A frequent misunderstanding is that ABS can substitute for proper driving practices like maintaining a following secure distance and avoiding abrupt stops. ABS can undoubtedly aid in preventing accidents, but it is no replacement for safe driving.

One more fallacy is that ABS is in all vehicles. This is only sometimes accurate, as it could differ depending on the car model and trim level. It is essential to check the car's features and technologies before making a purchase.

Pros and Cons of ABS

Anti-lock braking systems (ABS) have been a standard feature on most cars for decades. This technology has been beneficial for driving safety, but you must consider some drawbacks too.

Below are some of the advantages and disadvantages related to ABS:


  • Enhanced Safety: Utilizing ABS may enhance safety by inhibiting the locking up of tires during hard braking, assisting the motorist in retaining control, and evading skidding or slipping out of control.
  • Decreased Stopping Distance: Applying ABS can also diminish stopping distance by enabling drivers to brake forcefully yet sustain control of the car.
  • Advanced Control: ABS gives drivers advanced car control during urgent braking situations. The system can adjust the brake pressure to avert wheel lockup and sustain vehicle stability.


  • Price: Incorporating ABS into a vehicle can increase purchasers' prices.
  • Maintenance: Maintenance for ABS systems, such as changing sensors and pumps, may be costly and time-consuming.
  • Pedal Feedback: Operators may experience increased feedback from the brake pedal, which might take some time and be a distraction.

Future of ABS

The automotive sector is evolving and tending towards automation. This shift can bring certain transformations to ABS (anti-lock braking system).

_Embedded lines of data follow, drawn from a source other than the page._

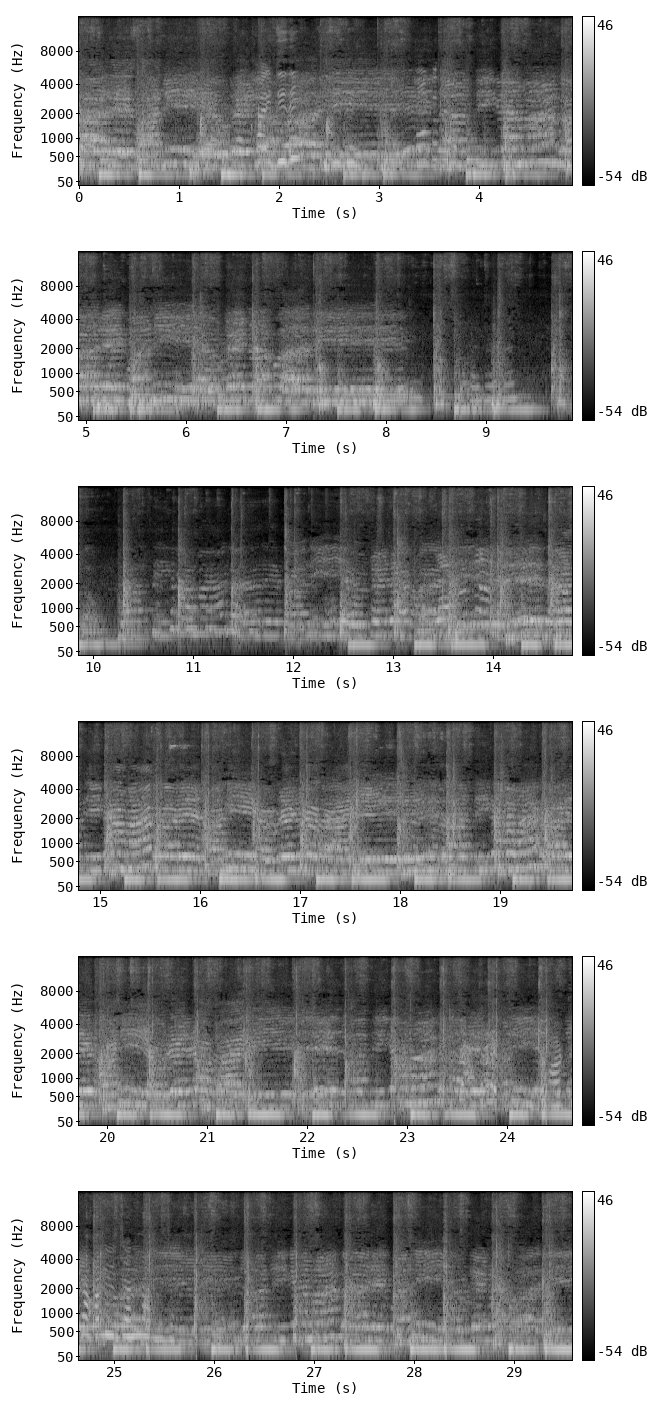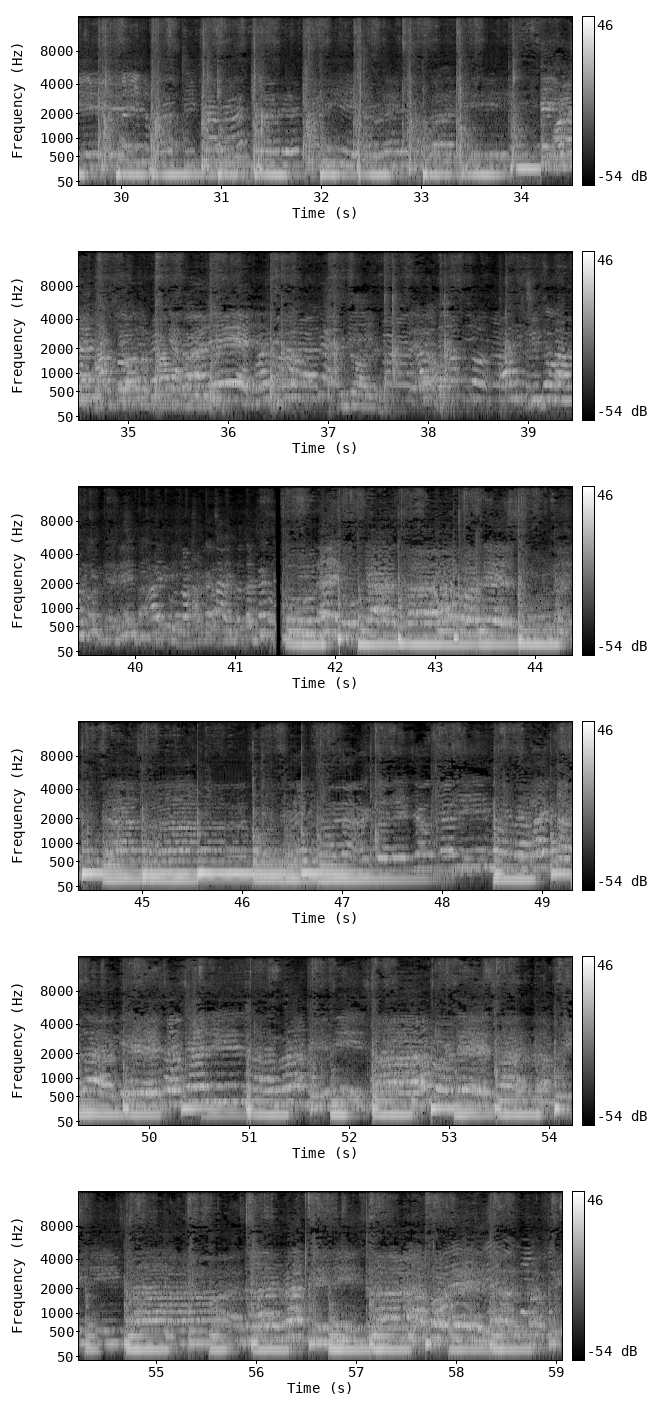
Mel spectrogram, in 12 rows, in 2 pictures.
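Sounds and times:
women clapping in rhythm: 0:00.0 - 0:39.6, 0:41.4 - 0:59.0
women singing a dance song: 0:00.0 - 0:59.0.

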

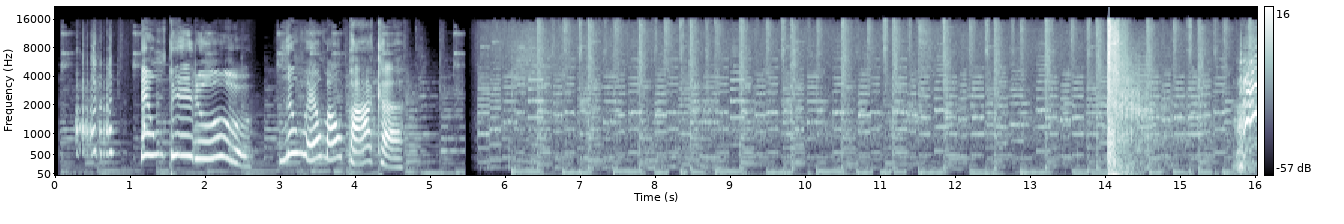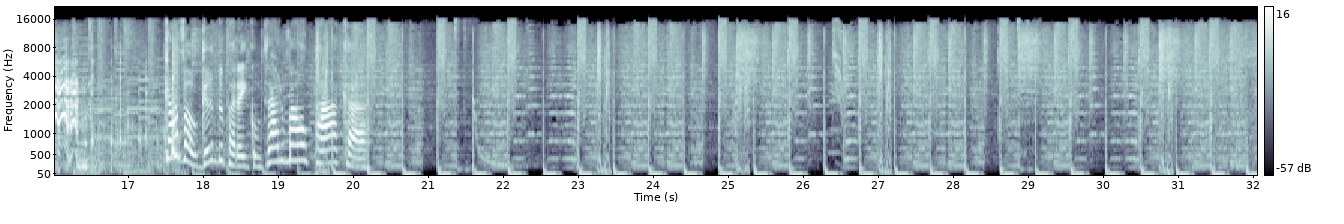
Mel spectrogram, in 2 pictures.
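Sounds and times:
turkey gobbling: 0:00.2 - 0:00.8, 0:15.7 - 0:17.5
background music with bass line: 0:02.6 - 0:18.1, 0:18.8 - 0:32.0
horse whinnying: 0:15.6 - 0:17.5.

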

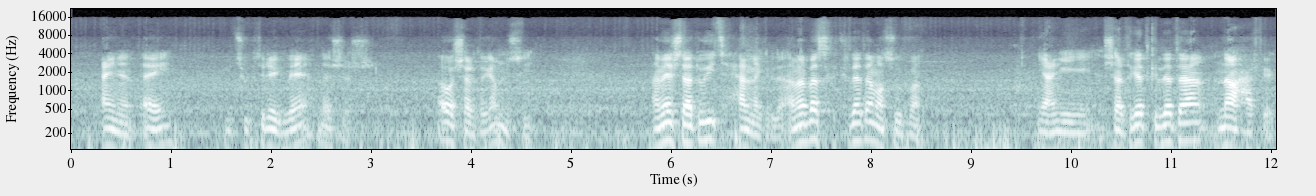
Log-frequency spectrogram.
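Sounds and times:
low buzzing hum: 0:00.0 - 0:12.0.

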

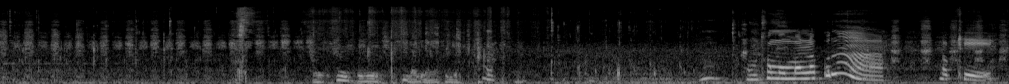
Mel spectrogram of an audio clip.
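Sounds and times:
dog lapping water: 0:00.0 - 0:08.0.

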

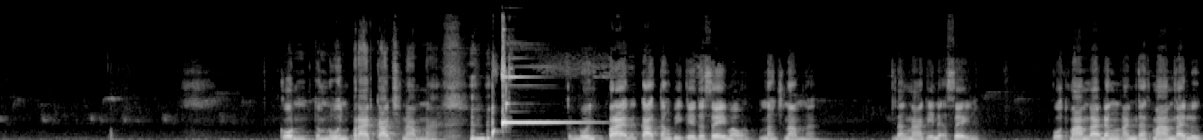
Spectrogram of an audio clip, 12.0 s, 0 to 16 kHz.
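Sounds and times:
man talking: 0:02.8 - 0:05.0, 0:05.6 - 0:08.3, 0:08.9 - 0:09.8, 0:10.6 - 0:12.0
bright bell ding: 0:05.0 - 0:06.2.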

One of the significant shifts will be the combination of ABS and other advanced driver assistance systems like lane departure warnings, collision avoidance, and adaptive cruise control.

These systems use sensors and cameras to monitor the environment and deliver alerts or automated interventions to avert collisions. Merging ABS with these ADAS will better equip the vehicles for emergency maneuvers and could result in fewer accidents due to driver error.

The influence of electric and hybrid vehicles is critical. They have regenerative braking systems that capture kinetic energy from braking to power the battery. These systems make ABS redundant as they can stop wheel lockup. Many lectric and hybrid vehicles have hydraulic braking systems, making ABS a crucial safety feature.

Finally, the future of ABS will likely incorporate artificial intelligence and machine learning. By analyzing the data from sensors and cameras in real-time, AI-driven ABS systems can swiftly adjust the braking pressure and timing in reaction to changing road conditions. This could offer even more excellent stability and guaranteed control.

Although ABS is becoming increasingly cost-effective, integrating it with other high-tech features could raise the cost of vehicles, especially those considered entry-level. This could prove to be a roadblock to affordability.

ABS vs. Other Safety Features

No security technology is foolproof; the best way to avoid mishaps is to exercise safe driving habits. ABS, however, is typically taken as the most essential of them all.

It helps drivers keep their automobiles in check during hard brake application, which can stop skids and dodge collisions, even in challenging driving environments.

Safety features sometimes confused with ABS include electronic stability control (ESC), brake assist, et cetera.

The ESC comes with sensors to monitor the car's movement, applying the brakes to specific wheels where fitting to prevent skidding and loss of control.

Traction control also works similarly to ABS but concentrates on keeping the wheels from spinning during acceleration.

Brake assist then offers maximal halting power in urgent braking circumstances by detecting the force with which the driver is pressing the brake pedal and, in turn, delivering full brake force if required. These safety features are crucial, but ABS is often the most critical.